== WORK REQUIRED ==
The answer should reproduce every entry exactly and contain no images.

== DATASET EXTRACT ==
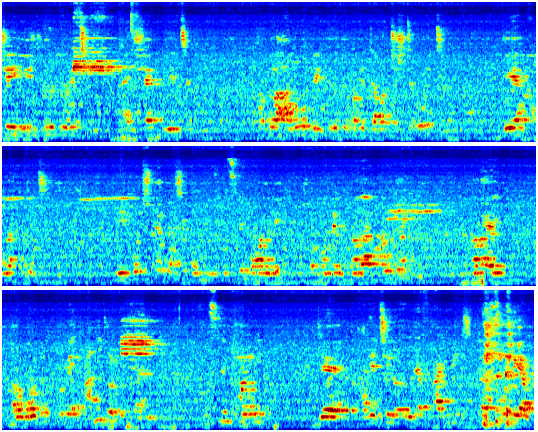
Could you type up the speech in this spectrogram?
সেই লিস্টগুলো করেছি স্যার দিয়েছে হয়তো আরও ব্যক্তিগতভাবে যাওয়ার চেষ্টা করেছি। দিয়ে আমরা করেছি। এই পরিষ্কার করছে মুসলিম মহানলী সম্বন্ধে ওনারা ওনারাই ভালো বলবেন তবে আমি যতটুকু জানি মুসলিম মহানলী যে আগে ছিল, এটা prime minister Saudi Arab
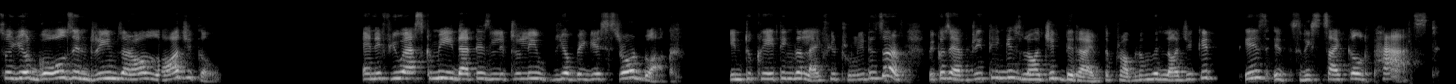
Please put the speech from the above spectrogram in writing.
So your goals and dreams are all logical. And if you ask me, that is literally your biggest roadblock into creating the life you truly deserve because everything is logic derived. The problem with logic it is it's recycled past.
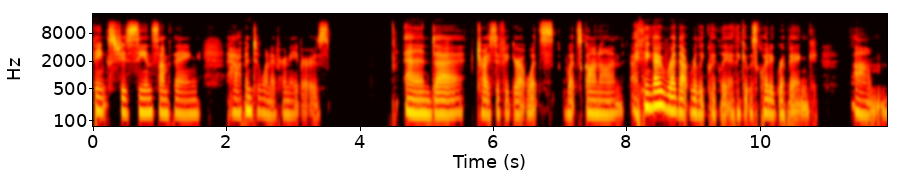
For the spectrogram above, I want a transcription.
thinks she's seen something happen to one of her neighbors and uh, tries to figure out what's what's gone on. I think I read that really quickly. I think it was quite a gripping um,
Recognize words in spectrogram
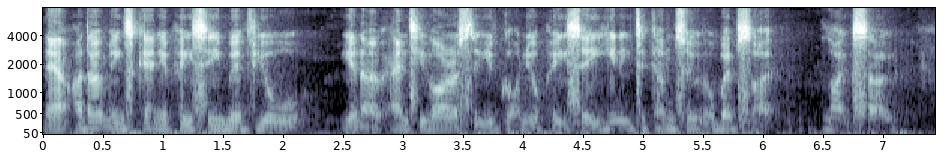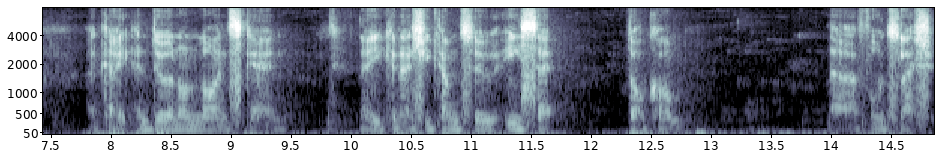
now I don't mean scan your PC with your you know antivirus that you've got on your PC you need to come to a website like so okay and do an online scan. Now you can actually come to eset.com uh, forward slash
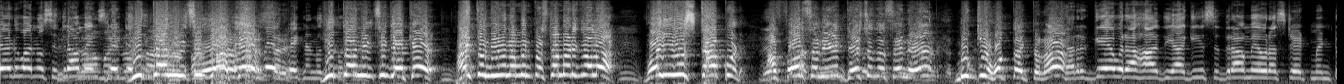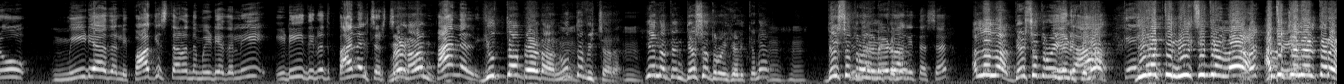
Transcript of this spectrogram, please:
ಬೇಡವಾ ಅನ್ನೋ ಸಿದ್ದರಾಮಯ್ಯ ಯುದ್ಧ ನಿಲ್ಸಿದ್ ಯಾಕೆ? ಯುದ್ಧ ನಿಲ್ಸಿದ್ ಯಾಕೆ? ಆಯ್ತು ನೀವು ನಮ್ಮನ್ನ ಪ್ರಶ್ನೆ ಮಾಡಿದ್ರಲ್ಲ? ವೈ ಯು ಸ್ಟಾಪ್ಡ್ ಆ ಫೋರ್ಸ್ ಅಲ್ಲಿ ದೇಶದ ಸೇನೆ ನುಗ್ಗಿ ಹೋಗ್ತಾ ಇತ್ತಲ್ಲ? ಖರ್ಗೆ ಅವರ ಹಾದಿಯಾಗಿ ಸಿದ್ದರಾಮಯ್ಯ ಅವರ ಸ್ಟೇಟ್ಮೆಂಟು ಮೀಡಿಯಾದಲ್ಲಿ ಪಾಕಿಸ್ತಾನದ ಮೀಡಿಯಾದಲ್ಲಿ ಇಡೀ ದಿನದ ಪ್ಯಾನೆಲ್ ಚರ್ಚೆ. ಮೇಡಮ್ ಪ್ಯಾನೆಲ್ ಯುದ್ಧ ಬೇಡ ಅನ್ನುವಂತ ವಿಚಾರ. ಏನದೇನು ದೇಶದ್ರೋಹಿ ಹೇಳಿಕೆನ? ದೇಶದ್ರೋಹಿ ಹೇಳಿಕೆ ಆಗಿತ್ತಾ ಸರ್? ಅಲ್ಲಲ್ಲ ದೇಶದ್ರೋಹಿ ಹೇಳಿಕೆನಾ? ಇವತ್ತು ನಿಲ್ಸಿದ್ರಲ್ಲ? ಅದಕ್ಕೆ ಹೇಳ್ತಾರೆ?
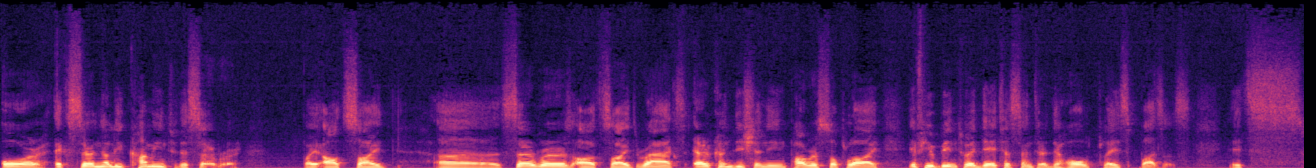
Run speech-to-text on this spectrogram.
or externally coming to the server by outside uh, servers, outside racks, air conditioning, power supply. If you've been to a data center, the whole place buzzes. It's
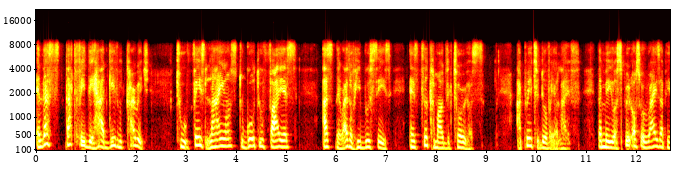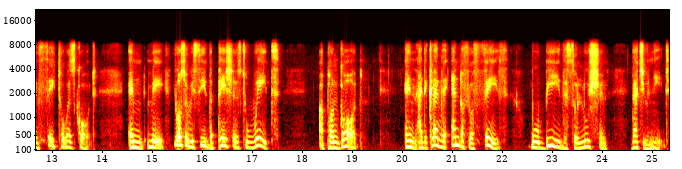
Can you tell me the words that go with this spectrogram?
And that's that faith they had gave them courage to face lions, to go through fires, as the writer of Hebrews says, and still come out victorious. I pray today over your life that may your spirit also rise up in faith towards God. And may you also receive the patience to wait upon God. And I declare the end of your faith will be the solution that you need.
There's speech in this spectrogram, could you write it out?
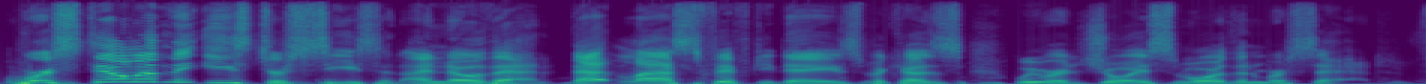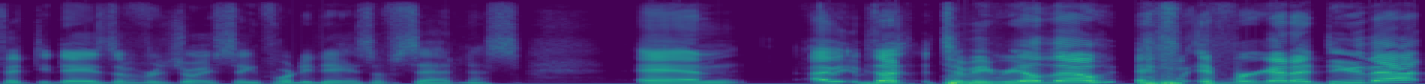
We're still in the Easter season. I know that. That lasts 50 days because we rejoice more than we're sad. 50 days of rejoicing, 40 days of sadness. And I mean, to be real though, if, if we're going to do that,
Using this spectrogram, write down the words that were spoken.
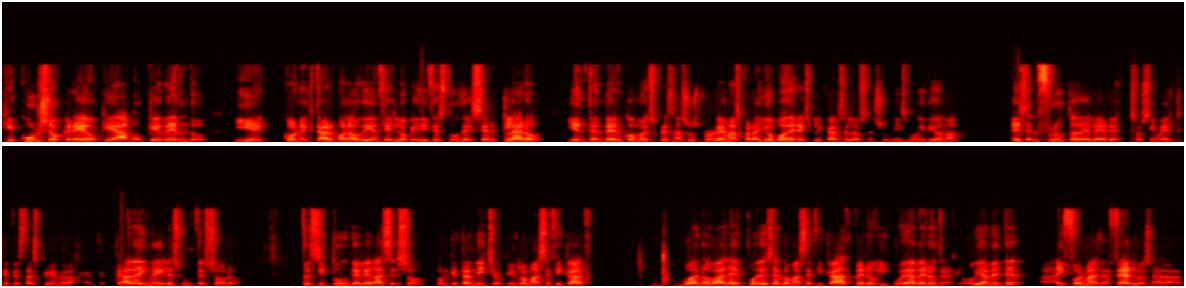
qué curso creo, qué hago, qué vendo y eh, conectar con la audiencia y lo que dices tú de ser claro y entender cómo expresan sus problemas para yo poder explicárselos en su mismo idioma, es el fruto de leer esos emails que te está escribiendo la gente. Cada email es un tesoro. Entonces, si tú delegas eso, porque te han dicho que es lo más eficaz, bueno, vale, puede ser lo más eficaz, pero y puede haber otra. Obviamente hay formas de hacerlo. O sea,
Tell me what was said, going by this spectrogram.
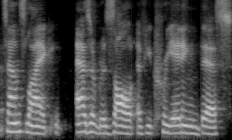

== EXERCISE SOLUTION ==
Could you type up the speech in this spectrogram?
সেই লিস্টগুলো করেছি স্যার দিয়েছে হয়তো আরও ব্যক্তিগতভাবে যাওয়ার চেষ্টা করেছি। দিয়ে আমরা করেছি। এই পরিষ্কার করছে মুসলিম মহানলী সম্বন্ধে ওনারা ওনারাই ভালো বলবেন তবে আমি যতটুকু জানি মুসলিম মহানলী যে আগে ছিল, এটা prime minister Saudi Arab
Please put the speech from the above spectrogram in writing.
So your goals and dreams are all logical. And if you ask me, that is literally your biggest roadblock into creating the life you truly deserve because everything is logic derived. The problem with logic it is it's recycled past.
For the spectrogram above, I want a transcription.
thinks she's seen something happen to one of her neighbors and uh, tries to figure out what's what's gone on. I think I read that really quickly. I think it was quite a gripping um,
Recognize words in spectrogram
now I don't mean scan your PC with your you know antivirus that you've got on your PC you need to come to a website like so okay and do an online scan. Now you can actually come to eset.com uh, forward slash
Transcript of this spectrogram, please:
ಬೇಡವಾ ಅನ್ನೋ ಸಿದ್ದರಾಮಯ್ಯ ಯುದ್ಧ ನಿಲ್ಸಿದ್ ಯಾಕೆ? ಯುದ್ಧ ನಿಲ್ಸಿದ್ ಯಾಕೆ? ಆಯ್ತು ನೀವು ನಮ್ಮನ್ನ ಪ್ರಶ್ನೆ ಮಾಡಿದ್ರಲ್ಲ? ವೈ ಯು ಸ್ಟಾಪ್ಡ್ ಆ ಫೋರ್ಸ್ ಅಲ್ಲಿ ದೇಶದ ಸೇನೆ ನುಗ್ಗಿ ಹೋಗ್ತಾ ಇತ್ತಲ್ಲ? ಖರ್ಗೆ ಅವರ ಹಾದಿಯಾಗಿ ಸಿದ್ದರಾಮಯ್ಯ ಅವರ ಸ್ಟೇಟ್ಮೆಂಟು ಮೀಡಿಯಾದಲ್ಲಿ ಪಾಕಿಸ್ತಾನದ ಮೀಡಿಯಾದಲ್ಲಿ ಇಡೀ ದಿನದ ಪ್ಯಾನೆಲ್ ಚರ್ಚೆ. ಮೇಡಮ್ ಪ್ಯಾನೆಲ್ ಯುದ್ಧ ಬೇಡ ಅನ್ನುವಂತ ವಿಚಾರ. ಏನದೇನು ದೇಶದ್ರೋಹಿ ಹೇಳಿಕೆನ? ದೇಶದ್ರೋಹಿ ಹೇಳಿಕೆ ಆಗಿತ್ತಾ ಸರ್? ಅಲ್ಲಲ್ಲ ದೇಶದ್ರೋಹಿ ಹೇಳಿಕೆನಾ? ಇವತ್ತು ನಿಲ್ಸಿದ್ರಲ್ಲ? ಅದಕ್ಕೆ ಹೇಳ್ತಾರೆ?
Run speech-to-text on this spectrogram.
or externally coming to the server by outside uh, servers, outside racks, air conditioning, power supply. If you've been to a data center, the whole place buzzes. It's
Can you tell me the words that go with this spectrogram?
And that's that faith they had gave them courage to face lions, to go through fires, as the writer of Hebrews says, and still come out victorious. I pray today over your life that may your spirit also rise up in faith towards God. And may you also receive the patience to wait upon God. And I declare the end of your faith will be the solution that you need.
There's speech in this spectrogram, could you write it out?
We're still in the Easter season. I know that. That lasts 50 days because we rejoice more than we're sad. 50 days of rejoicing, 40 days of sadness. And I mean, to be real though, if, if we're going to do that,
Using this spectrogram, write down the words that were spoken.
qué curso creo, qué hago, qué vendo y eh, conectar con la audiencia y lo que dices tú de ser claro y entender cómo expresan sus problemas para yo poder explicárselos en su mismo idioma, es el fruto de leer esos emails que te está escribiendo la gente. Cada email es un tesoro. Entonces, si tú delegas eso, porque te han dicho que es lo más eficaz, bueno, vale, puede ser lo más eficaz, pero y puede haber otra. Obviamente hay formas de hacerlo. O sea,
Tell me what was said, going by this spectrogram.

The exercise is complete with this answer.